Neither War nor a Shadow Pandemic
By Kirthi Jayakumar
The Secretary General of the United Nations Antonio Guterres called for a domestic violence “ceasefire” amid “horrifying global surge.” The UN Women declaredthe widespread prevalence and rise in gender-based violence as a “shadow pandemic.” Even as global attention to the rise in the number of cases of domestic violence targeting women is definitely important, and that the highest authorities in the United Nations are addressing it through their rhetoric, the words they’ve chosen are problematic at best. And it matters, tremendously.
The language of war
The call for a “ceasefire” against domestic violence is a patent use of the language of war. It refers to a “temporary suspension of fighting,” in its simplest meaning. In a more detailed examination of the term, one understands that it refers to the temporary stoppage of war, wherein each side agrees with the other to suspend aggressive actions. A successful ceasefire may be followed by peace agreements – but from World War I to today’s Syrian Civil War, one has seen more instances of ceasefire violations and resumption of war than instances of comprehensive peace.
To call for a ceasefire against domestic violence is tremendously demeaning at best. In effect, the Secretary General has called for a temporary suspension of domestic violence. The natural corollary implies that the suspension is temporary, and that the situation may continue. Casually calling for a temporary suspension of a grave threat to the life of the person facing domestic violence does not solve any dimension of domestic violence. Primarily patriarchy and structural violence manifesting in the form of gender-insensitive and inadequate laws, non-responsive or inadequately responsive security sector agents, cultural and, in some households, religious practices, as well as economic and social factors come together to constitute the enabling environment for domestic violence. During times such as an armed conflict, a natural disaster, or something unprecedented like COVID-19 and the lockdown in response to it, the larger socio-political realities enhance the enabling environment. There is an automatic increase in the number of instances of violence in such situations.
By not addressing the structural violence, and relying on war rhetoric, the Secretary General has effectively downplayed the seriousness of domestic violence and structural violence. Domestic violence is not war that you call a ceasefire for. The survivor has no agency in the dynamic, as violence is used to control their minds, bodies, economic capacities, and mobility. It is not a battle that you hold off on to return to later: it is a human rights violation that simply must stop once and for all, instead of a temporary let up.
Shadows and Pandemics
The UN Women chief, Phumzile Mlambo-Ngucka referred to the rise in domestic violence world over as a shadow pandemic. The use of the word “shadow” in a context like this seems to emulate the use of the word in the context of a shadow report – which stands for an alternative or supplementary report. A pandemic – if COVID-19 hasn’t already made it clear – is a disease that is prevalent over a wide geographic area that could be anything from a country or the world at large. The word pandemic is inherently tied to a disease – which is, like COVID-19, spread by viruses and bacteria. Pandemics allude to diseases that – so long as the pandemic suggest – are uncontainable for various reasons.
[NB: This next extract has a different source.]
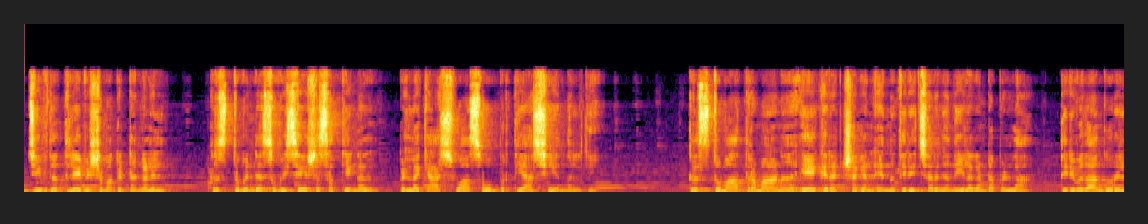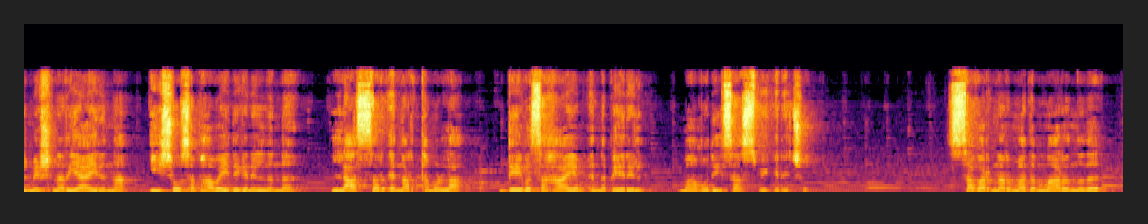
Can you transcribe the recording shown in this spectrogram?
ജീവിതത്തിലെ വിഷമഘട്ടങ്ങളിൽ ക്രിസ്തുവിന്റെ സുവിശേഷ സത്യങ്ങൾ പിള്ളയ്ക്ക് ആശ്വാസവും പ്രത്യാശയും നൽകി. ക്രിസ്തു മാത്രമാണ് ഏകരക്ഷകൻ എന്ന് തിരിച്ചറിഞ്ഞ നീലകണ്ഠപിള്ള തിരുവിതാംകൂറിൽ മിഷണറിയായിരുന്ന ഈശോ സഭാ വൈദികനിൽ നിന്ന് ലാസർ എന്നർത്ഥമുള്ള ദേവസഹായം എന്ന പേരിൽ മാമുദീസ സ്വീകരിച്ചു. സവർണർ മതം മാറുന്നത്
There may not be a vaccine and/or a cure yet, or there may be a vaccine and/or a cure but it may not be sufficiently available in numbers. At the end of the day, a pandemic disease is not a deliberate product of human conduct, and its spread leaves humanity helpless.
Let’s look at domestic violence. Save for rare (in terms of number) cases of pathology that predispose one toward violence, most instances of domestic violence are a manifestation of attitudes of misogyny, patriarchy, and a sense of entitlement over the bodies of the targeted person. It is a deliberate action that is carried out against a survivor for no logically acceptable reason given that there is nothing that can justify or endorse violence and still be morally right towards all parties involved.
By equating domestic violence to a “shadow” “pandemic,” the UN Women has devastatingly failed the community it strives to serve. Yes, it is “hidden,” but it is not an “alternative.” Yes, one does not see it overtly, but that inability to see it is not the failings of those that are targeted but of the structural violence that has silenced those that face it. Yes, it is widespread and exists across cultures and countries and every other stratification that divides society, but it is not a contagion that humankind is helpless about. Domestic violence can be addressed and brought to an end: it is not idealistic to imagine this reality which may take time, but will certainly arrive. It needs a careful dismantling of structural violence and the development of spaces where equality, peace, and justice thrive.
Without addressing these dimensions, the relegation of domestic violence and gender-based violence to something one can call for a ceasefire in response, or to a shadow pandemic is a painful reiteration that gender-based violence is not a priority for our world leaders. We’re talking about how important it is to stay home and save lives. But what about those whose lives will not be saved because home is not safe?